- 15 Non-Certified IT Skills Growing in Demand
- How 19 Tech Titans Target Healthcare
- Twitter Suffering From Growing Pains (and Facebook Comparisons)
- Agile Comes to Data Integration
Network World - Comcast last week installed the first corporate customer for its new native dual-stack service, which supports both IPv4, the current version of the Internet Protocol, and the long-anticipated upgrade known as IPv6.
Comcast wouldn't reveal any details about the customer, saying only that it is a well-known technology company located in the San Francisco Bay area.
"These folks came and switched to Comcast because we have native IPv6 as part of our commercial offerings for access services," says John Brzozowski, Chief Architect for the IPv6 Program at Comcast. "It is certainly a milestone for Comcast…We have more news to come on this front."
Comcast is conducting a public trial of IPv6 services and plans to complete its transition to IPv6 by 2012.
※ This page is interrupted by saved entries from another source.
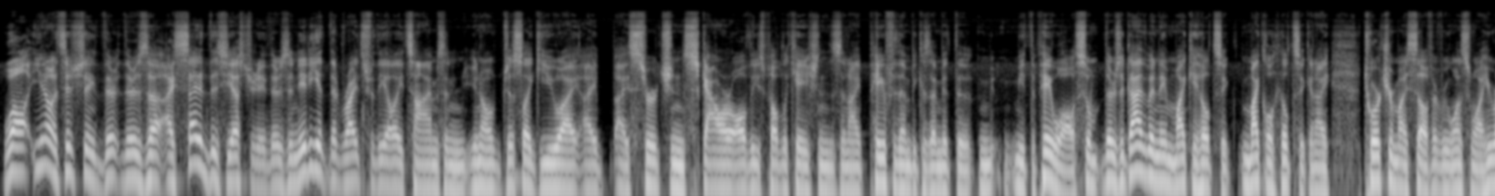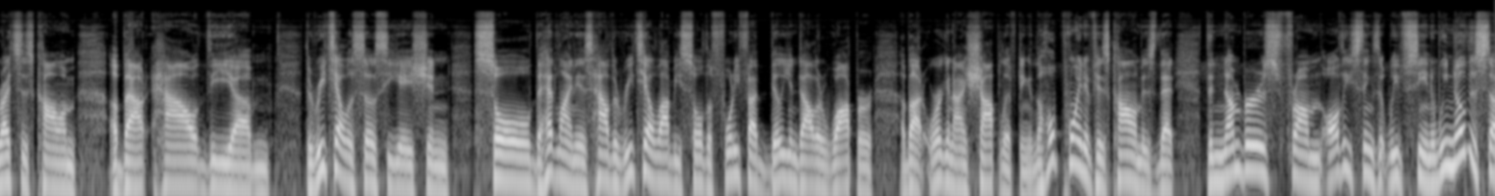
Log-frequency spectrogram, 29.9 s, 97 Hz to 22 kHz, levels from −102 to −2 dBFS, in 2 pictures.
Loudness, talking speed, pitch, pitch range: -25 LUFS, 240 wpm, 130 Hz, 115-150 Hz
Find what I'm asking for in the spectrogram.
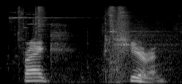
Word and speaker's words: Frank Sheeran: Frank Sheeran. I saying that right? Yeah, you said right.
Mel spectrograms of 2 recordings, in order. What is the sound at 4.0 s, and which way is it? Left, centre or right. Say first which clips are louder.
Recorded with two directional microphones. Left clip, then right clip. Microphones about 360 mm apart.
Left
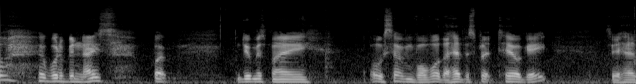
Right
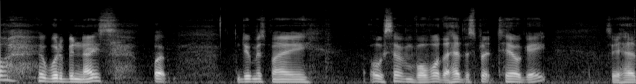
Speech: right 7 dB; right.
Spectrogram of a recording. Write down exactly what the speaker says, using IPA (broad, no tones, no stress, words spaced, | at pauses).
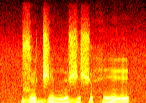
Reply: zʏːd͡ʒɪːn̪ʏ ʒɪʃʏhɪː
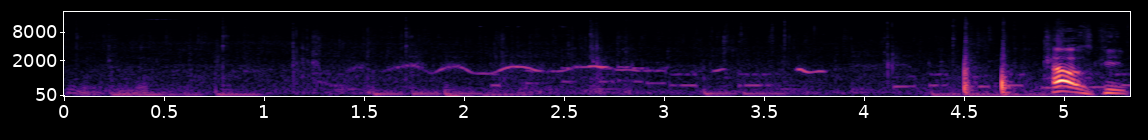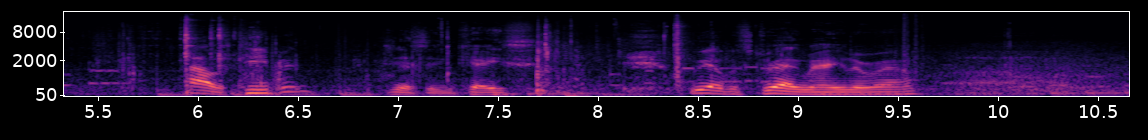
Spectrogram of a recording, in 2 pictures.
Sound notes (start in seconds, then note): 0.2 upbeat music continues; 4.4 knocks on door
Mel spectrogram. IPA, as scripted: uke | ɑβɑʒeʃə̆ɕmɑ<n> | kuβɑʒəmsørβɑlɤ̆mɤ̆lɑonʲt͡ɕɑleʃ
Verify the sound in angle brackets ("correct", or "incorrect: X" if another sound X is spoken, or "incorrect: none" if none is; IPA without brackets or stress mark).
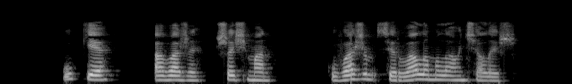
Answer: correct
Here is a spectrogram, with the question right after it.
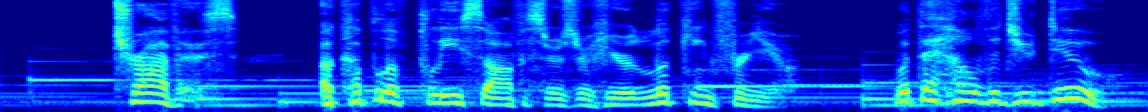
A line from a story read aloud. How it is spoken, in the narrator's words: she asked in a confused and scared tone at the same time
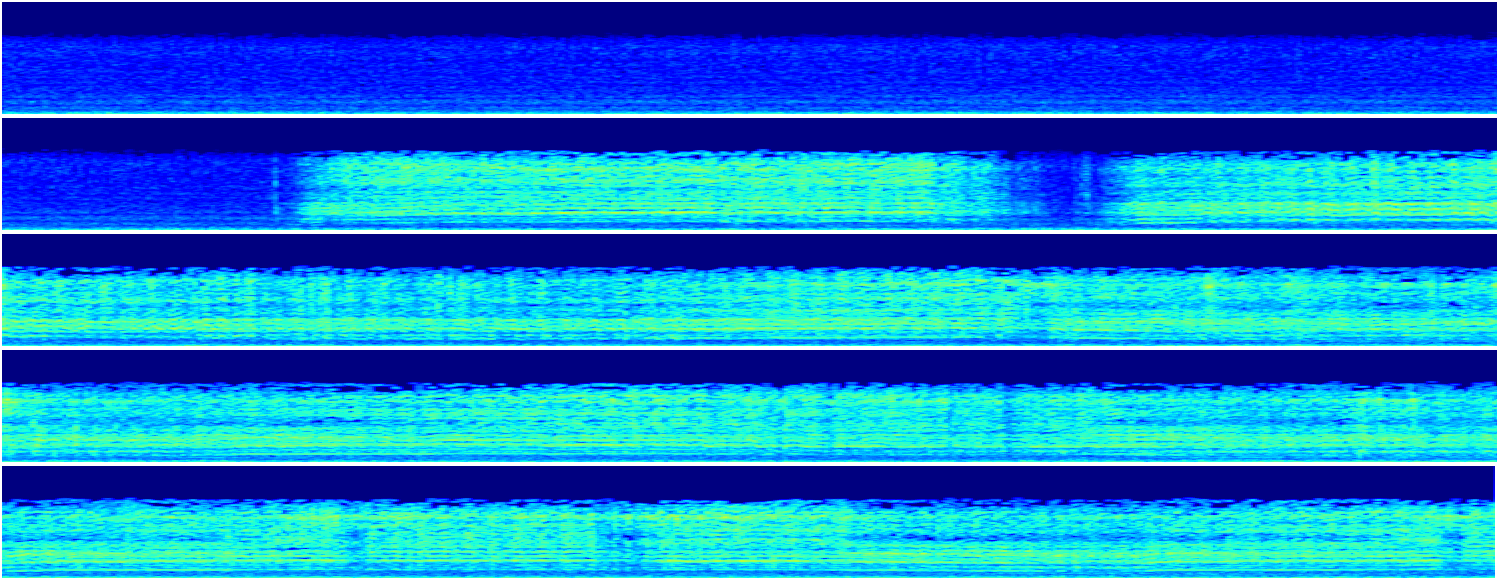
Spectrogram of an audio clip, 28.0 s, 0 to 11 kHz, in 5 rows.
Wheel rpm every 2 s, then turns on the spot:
0, 0, 0, 40, 90, 90, 70, 110, 110, 110, 110, 110, 110, 110.
none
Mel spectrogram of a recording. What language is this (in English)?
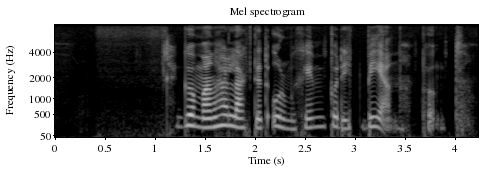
Swedish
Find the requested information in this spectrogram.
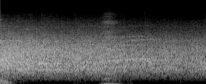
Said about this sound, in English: Applause.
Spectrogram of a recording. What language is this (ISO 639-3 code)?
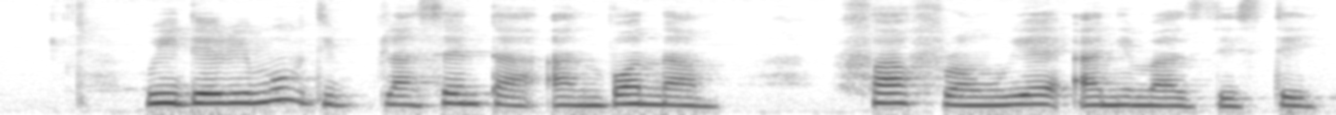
pcm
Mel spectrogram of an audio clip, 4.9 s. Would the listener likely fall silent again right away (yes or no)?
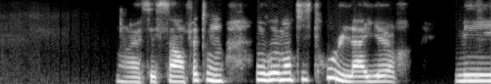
yes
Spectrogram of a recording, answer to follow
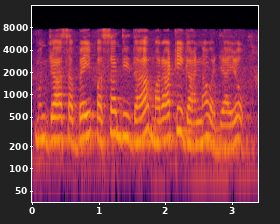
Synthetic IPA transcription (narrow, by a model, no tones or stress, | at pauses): mʊ̃ɦɪ̃ɲd͡ʑasɐbʱəipɐsə̃nd̪ʱid̪amɐɾaːʈʰiɡʱaːnãʋɐʄaːjoː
Carriers such as Comcast are upgrading to IPv6 because the Internet is running out of IPv4 address space. The regional Internet registries said in April 2010 that less than 8% of IPv4 addresses remain unallocated
IPv4 uses 32-bit addresses and can support 4.3 billion devices connected directly to the Internet. IPv6, on the other hand, uses 128-bit addresses and supports a virtually unlimited number of devices -- 2 to the 128th power.
Comcast is testing three IPv6 transition mechanisms in its ongoing trial:
* Dual-stack, which involves supporting native IPv4 and IPv6 traffic running side-by-side.
* 6rd, a technique developed by French ISP Free that allows for rapid deployment of IPv6 by tunneling IPv6 traffic over IPv4 addresses.
* Dual-Stack Lite, an approach developed by Comcast that uses network address translation to share one IPv4 address among many customers.
Comcast said in March that 5,500 customers had signed up to participate in its IPv6 trials.
Comcast says it encountered no glitches setting up its first customer with a dual-stack connection. "Technologically, it was very straightforward for us," Brzozowski says. "We've planned ahead knowing IPv6 was in our future…It's about timing. It's about planning."
The connections from the customer's network to Comcast's dual-stack service are via both Juniper and Cisco network devices -- showing the interoperability of Comcast's IPv6 service. "It's an important point…for people who are curious or even doubtful that IPv6 is do-able," Brzozowski says.
Read more about lans & wans in Network World's LANs & WANs section.